As well as being a seaworthy vessel, the ship is a floating museum and passengers join tours of inspection that give an idea of how life on board would have been for the crew more than 100 years ago. It doesn’t look like fun, with straw mattresses known as donkey’s breakfasts (they had to supply their own), cramped sleeping quarters with no privacy and a ration of lime juice and sugar to keep away scurvy.
In contrast, in the captain’s quarters there is a double bed and ensuite plus tub (seawater was heated as fresh water was so precious).
We’re told the great grandson of the first master is a member of the Sydney Heritage Fleet.

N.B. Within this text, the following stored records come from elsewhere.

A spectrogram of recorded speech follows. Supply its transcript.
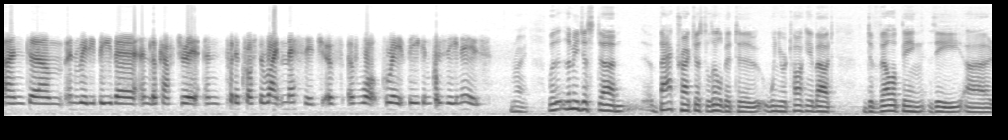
and um, and really be there and look after it and put across the right message of, of what great vegan cuisine is. Right. Well, let me just um, backtrack just a little bit to when you were talking about developing the uh,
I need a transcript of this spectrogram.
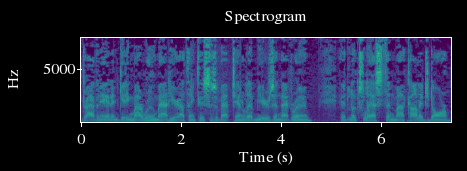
driving in and getting my room out here. I think this is about 10, 11 years in that room. It looks less than my college dorm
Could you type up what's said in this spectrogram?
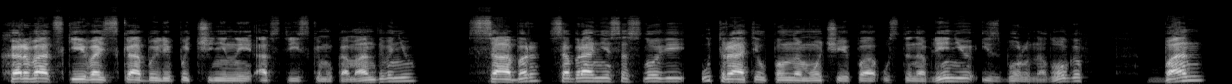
Хорватские войска были подчинены австрийскому командованию, Сабор, собрание сословий, утратил полномочия по установлению и сбору налогов, Бан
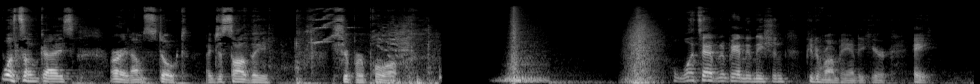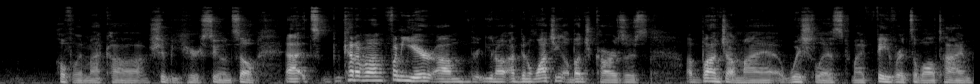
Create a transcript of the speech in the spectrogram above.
What's up, guys? All right, I'm stoked. I just saw the shipper pull up. What's happening, Panda Nation? Peter Von Panda here. Hey, hopefully my car should be here soon. So uh, it's kind of a funny year. Um, you know, I've been watching a bunch of cars. There's a bunch on my wish list, my favorites of all time.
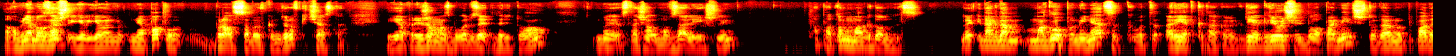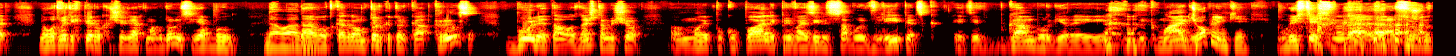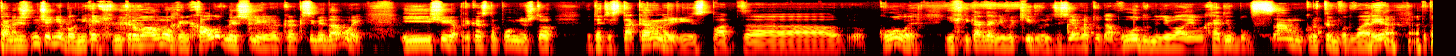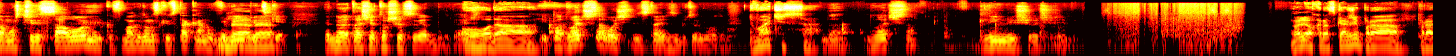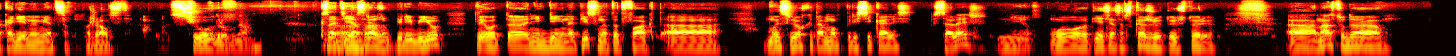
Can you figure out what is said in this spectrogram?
А у меня был, знаешь, я, я- у меня папа брал с собой в командировки часто. И я приезжал, у нас был обязательно ритуал. Мы сначала в мавзолей шли, а потом Макдональдс. Но иногда могло поменяться, вот редко такое, где, где очередь была поменьше, туда мы попадали. Но вот в этих первых очередях в Макдональдсе я был. Да ладно? Да, вот когда он только-только открылся. Более того, знаешь, там еще э, мы покупали, привозили с собой в Липецк эти гамбургеры и бигмаги. Тепленький? Ну, естественно, да. да. Слушай, ну там ни- ничего не было, никаких микроволновок, они холодные шли, как к себе домой. И еще я прекрасно помню, что вот эти стаканы из-под э, колы, их никогда не выкидывали. То есть я вот туда воду наливал, я выходил, был самым крутым во дворе, потому что через соломинку с макдональдским стаканом в Да, да. Липецке. Ну, это вообще туши свет был, конечно. О, да. И по два часа в очереди стояли за бутербродом. Два часа. Да, два часа. Длиннющие очереди были. Ну, Лех, расскажи про, про Академию Метцев, пожалуйста. С чего вдруг, да? Кстати, я сразу перебью. Ты вот э, нигде не написан этот факт. а мы с Лехой там пересекались. Представляешь? Нет. Вот, я сейчас расскажу эту историю. А, Нас туда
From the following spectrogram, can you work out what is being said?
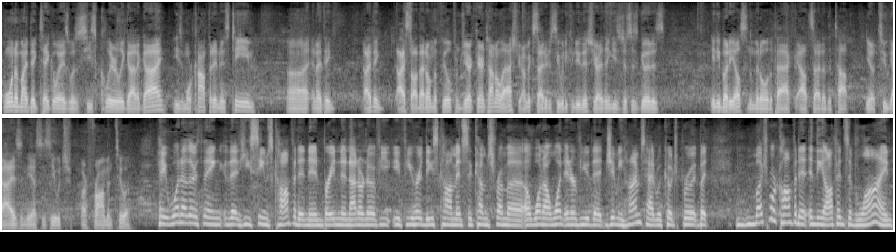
one of my big takeaways. Was he's clearly got a guy. He's more confident in his team, uh, and I think I think I saw that on the field from Jarrett Guarantano last year. I'm excited to see what he can do this year. I think he's just as good as anybody else in the middle of the pack outside of the top, you know, two guys in the SEC, which are Fromm and Tua. Hey, one other thing that he seems confident in, Braden, and I don't know if you if you heard these comments. It comes from a, one on one interview that Jimmy Hyams had with Coach Pruitt, but much more confident in the offensive line,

The ship cost £1370 when new, probably a fair whack in 1874. Only about 25 per cent is original: the rest has been restored as close as possible to how it once was. The deck is made up of 1000m of planking and 50,000 rivets were used to fix the iron plates that form the ship’s hull.
We’re promised a nor’easter later in the day — it’s a six-hour sail — but it doesn’t seem likely and we continue to dawdle, though judging by the amount of action with the sails you’d think there is a gale happening. Orders are barked, the crew jump. But it’s not all technical. One group is told to tighten a sail by three grunts (it’s an effort). Then two more are called for.
Things calm down as the crew busy themselves with drills: an injured passenger, man overboard. The lifeboat is launched and we all crane our necks to take in the scene, secretly hoping something will go horribly wrong. It doesn’t, though the lifeboat, with two crew, takes a couple of hefty whacks on the side of the ship. Was that in the script?
Then it’s back to sailing, except the wind is still nonexistent. There’s a bit of a fuss about our course. Someone in a smart blue uniform loudly orders a course of 360, then quickly changes it to 010.
Landlubber or not, that sounds a big difference to me and the wheel — from sister ship Jessie Craig — spins several revolutions.
One of the volunteers, an elderly man with Big Daddy on his hat, tries to explain how the ship’s bell is used to signal the crew, but I’m lost before he has reached three bells.
We may not be going fast — someone claims we’re actually going backwards — but we attract a lot of attention. Passing boats pause alongside, sometimes a little too close for comfort, to take photographs.
As we return past the Opera House, there’s a flurry of navigational activity before we meet up with our tug: steady as she goes, both engines dead slow ahead. That sort of stuff. The person who’s steering has to rely on reports from Russell, a marriage celebrant in his other life, who looks a picture in blue jacket, brass buttons and cap as he issues orders into a two-way radio.
We arrive back bang on time, which is something nautical types would be justly proud of. I’m just thankful I wasn’t seasick, which was my biggest fear. Barry Oliver was a guest of Sydney Heritage Fleet.
The James Craig sails out of Pyrmont’s Wharf 7 every other weekend. Winter price is $150, which includes lunch and morning and afternoon tea. The ship is open for guided tours at the wharf between 10am and 4pm on other days. More: (02) 9298 3888; www.sydneyheritagefleet.com.au.
Ancient mariner: The James Craig sails into Sydney Harbour at the end of another seafaring adventure
Take a bow: Dolphins keep abreast of the barque James Craig